WHOLE – Bowl Food for Balance by Melissa Delport. Published by Struik Lifestyle, 2018.
It’s a whole new way of eating – for Occidentals, that is, while in the East Buddhists (and many others) combine diverse ingredients in bowls to make balanced meals as a matter of course.
Melissa Delport is a Cape Town-based food photographer and blogger. Having learnt to cook at an early age Melissa moved on and after a period of fad dieting discovered her path to health and well- being . Mindful consumption became an integral part of her food philosophy . Wanting to share her culinary knowledge and way of eating with others which formed the germ of this book, her first .
The title stems from Buddha bowls which contain nourishment in the form of grains, vegetables, a healthy fat, a protein and a bunch of greens.
In her introduction Delport discusses her philosophy which can be summed up as 'Eat real food, mostly plants, but not too much'. She aims at reaching umami, or yummy fare using many ingredients, but focussing on the importance of grains, beans and pulses as base food. She urges readers to shop at farmers’ markets, avoid GMO foods and items that are not free-range.
Starting with breakfast fare, there are recipes for bowls ranging from smoothies to oats, from chia seeds to Turkish poached eggs on quinoa with yoghurt and avo, baby spinach, goats cheese and more… Her avo hash has a long list of ingredients, is sustaining enough to take one through to supper
Salad bowls present some appetising combos – fig and goats cheese, salmon and edamame beans, courgettes and salmon, tomato and lentil. Many other ingredients also make the cut, adding spice, flavour, texture, crunch and dressings. Soups present an interesting selection: even in the popular classics like roasted tomato and red pepper she adds her own touch, Good use is made of coconut milk along with vegetable stock.
Bowing to the present trend of resurrecting ancient grains, a colourful collection of salads, poultry and meat one-dish creations feature quinoa, barley, millet, spelt, freekah, brown rice as well as a host of veggies and pulses.
Home bowls are comfort food , robust, several one-pot wonders while others require more time and attention, Oodles of Noodles is self-explanatory, the recipes in this chapter occasionally use wheat noodles, many more are made from other flours and grains. In the chapter on Table Bowls entertaining is the objective, sharing bowls that are made up of side dishes, dips, starters, and snacks. These dinner parties could start with tuna ceviche or guacamole or baba ganoush all served with corn chips. Among the mains you will find pasta and pesto variations, followed by a vegan honey mustard carrot bowl. Drinks are not neglected, and the sparkling lime and pomegranate looks inviting for a summery party.There are a few desserts - think dates with salted caramel truffle and popcorn or apple and pear coconut crumble with coconut ice cream, a vegan finale.
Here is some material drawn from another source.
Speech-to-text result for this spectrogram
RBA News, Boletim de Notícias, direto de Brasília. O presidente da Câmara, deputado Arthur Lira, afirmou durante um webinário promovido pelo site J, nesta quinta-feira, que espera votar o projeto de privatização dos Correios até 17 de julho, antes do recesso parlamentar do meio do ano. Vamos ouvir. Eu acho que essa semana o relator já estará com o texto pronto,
While neither solely vegan nor a vegetarian collection, many of the close to 90 recipes are sans meat, chicken or fish. All are nourishing, offering healthy and balanced meals in a bowl, several contain a large number of ingredients, and a few will take a fair amount of time. But what Delport has done is to take the guesswork out of bowl food, having spent much time creating dishes that are tasty.
She goes further to promote healing one’s relationship with food, treating your body with respect and nourishing it with fresh food that will leave you energised. All part, she says of finding happiness with food.
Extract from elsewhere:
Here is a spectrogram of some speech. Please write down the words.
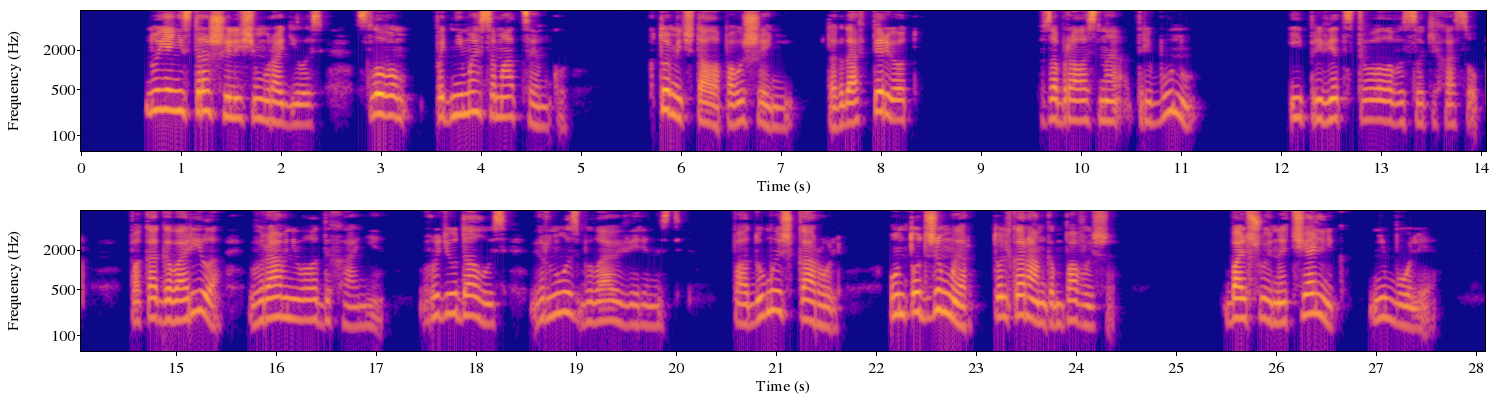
Но я не страшилищем уродилась. Словом, поднимай самооценку. Кто мечтал о повышении? Тогда вперед. Забралась на трибуну и приветствовала высоких особ. Пока говорила, выравнивала дыхание. Вроде удалось, вернулась былая уверенность. Подумаешь, король, он тот же мэр, только рангом повыше. Большой начальник, не более.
Every recipe is illustrated and a detailed index concludes the text.